About the research
Each year, billions of dollars are spent by public agencies, utilities, and private developers for projects that affect pedestrian safety and mobility during construction. A systematic literature review was conducted to identify previous research related to work zone pedestrian safety and mobility deficiencies and potential solutions. Studies published between 2004 and mid-2021 (17½ years) were eligible for inclusion. Only nine studies meeting the inclusion criteria were found. One study summarized research conducted prior to 2006, five discussed physical design and traffic management for temporary pedestrian facilities, and three discussed electronic mobility aids for visually impaired pedestrians. None of the identified studies provided quantitative evaluations of the effectiveness of proposed design solutions. The qualitative findings described in the studies are often subjective, and the study designs have significant risk of bias.
A supplemental literature review compared the work zone design guidance issued by state departments of transportation (DOTs). The guidelines ranged widely in scope and specificity. The most detailed guidance tended to be issued by more urbanized states and was mainly derived from a temporary pedestrian access handbook prepared by the Minnesota DOT around 2011.
Several research needs related to pedestrian safety and mobility in work zones were identified. For example, there is currently virtually no information on positive or negative effects of relaxing design standards when a pedestrian facility will be used for only a short duration.
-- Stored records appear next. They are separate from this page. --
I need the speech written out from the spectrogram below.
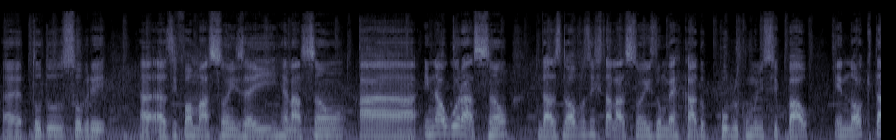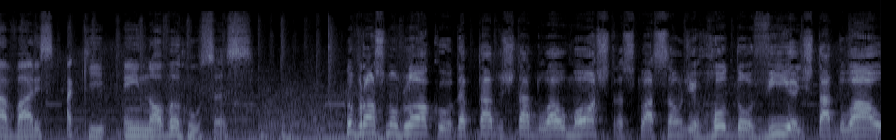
É, tudo sobre a, as informações aí em relação à inauguração das novas instalações do Mercado Público Municipal Enoque Tavares aqui em Nova Russas. No próximo bloco, o deputado estadual mostra a situação de rodovia estadual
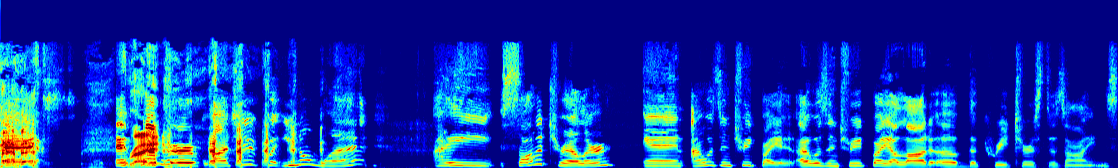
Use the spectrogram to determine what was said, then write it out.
and, and Right. have her watch it. But you know what? I saw the trailer and I was intrigued by it. I was intrigued by a lot of the creatures' designs.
In addition, current design guidance for temporary facilities is not tied to objective criteria such as pedestrian traffic volume, motor vehicle traffic volume, traffic speeds, facility type, or work duration.
A Pedestrian Test Track is proposed as a potential method for gathering information about user acceptance of proposed design solutions.